Originally published on Wed October 9, 2013 2:52 pm
It feels like this kind of thing happens in the movies all the time: A pilot falls ill and, then, it's up to a passenger to land the plane.
Last night in Britain's Humberside airport, this happened for real on a small aircraft carrying two friends. As The Independent tells the story, John Wildey — whom the paper calls a "hero passenger" — had to take control of a Cessna 172 after his friend and pilot got sick and became unresponsive.
Veterans Affairs Secretary Eric Shinseki warned lawmakers on Wednesday that the partial government shutdown means that about 3.8 million veterans will not receive disability compensation next month.
Shinseki, in testimony before the House Committee on Veterans' Affairs, said pensions to more than half a million vets or surviving spouses will also be derailed if the stalemate over a temporary spending measure drags on into late October.
Originally published on Thu October 10, 2013 10:36 am
Close your eyes, and you may think that this is 1913. In the past few days, the classical music community has been set aflame by recent comments from three prominent male conductors who are — steel yourself — actually saying that women are not capable of standing on the podium.
Jazz pianist Ahmad Jamal started playing when he was 3 years old in Pittsburgh, which means he's now been playing for 80 years. His new album, Saturday Morning, often recalls his elegant trios of yesteryear, with its tightly synchronized arrangements, plenty of open space and deceptively simple charm.
Originally published on Wed October 9, 2013 4:04 pm

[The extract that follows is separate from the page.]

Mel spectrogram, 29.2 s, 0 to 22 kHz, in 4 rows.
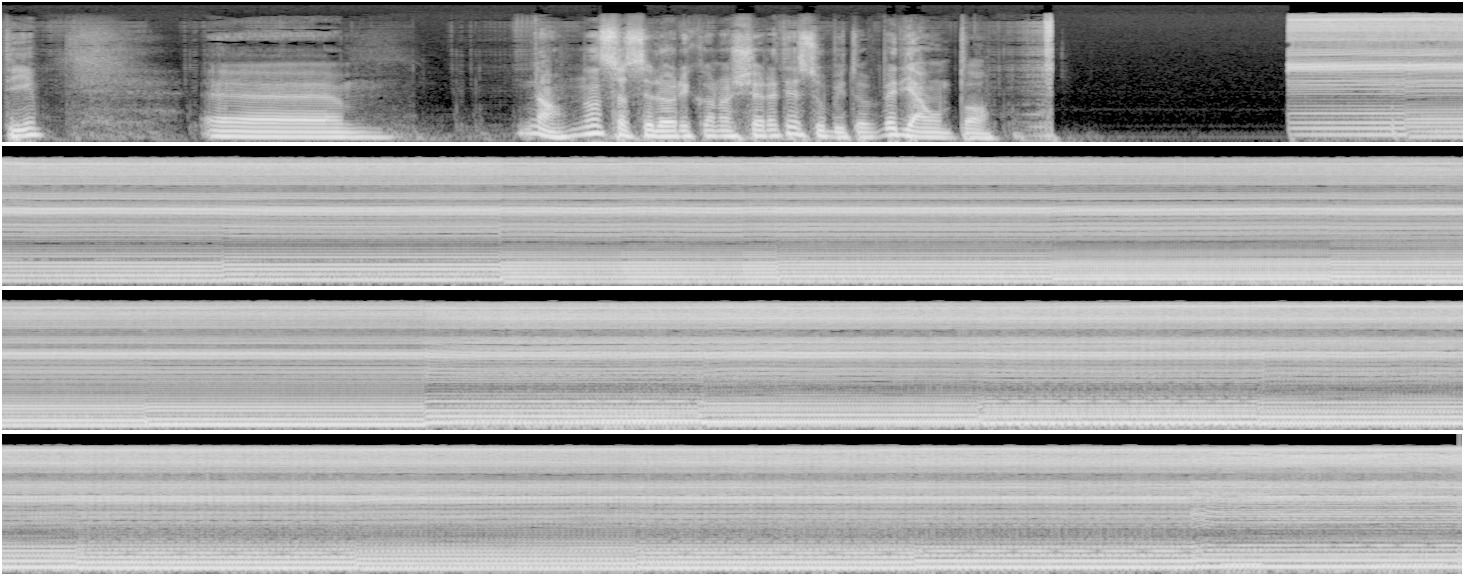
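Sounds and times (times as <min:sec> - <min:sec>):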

Browsing farmers markets this fall, you may find some new apple varieties mixed in with the Granny Smiths, McIntoshes and Fujis. Susan Brown, head of the apple breeding program at Cornell University, estimates that there have been 130 new apples released around the world in the past six years.
This summer, she contributed two more to that tally: the SnapDragon and the Ruby Frost.
After traveling for more than two years and some 1 billion miles, NASA's Juno mission to Jupiter is back where it started. Almost. At 3:21 p.m. ET Wednesday, the Juno space probe will be 347 miles away from Earth, just above the southern tip of Africa.
(As an aside, at around 11:30 a.m. ET, it was more than 90,000 miles away.)
Originally published on Tue November 19, 2013 11:52 am
It's that time of year again when freshly steamed curtains are rising on opera stages across the country, introducing another new season of performances. And this time, one composer will be popping up more than usual — Giuseppe Verdi.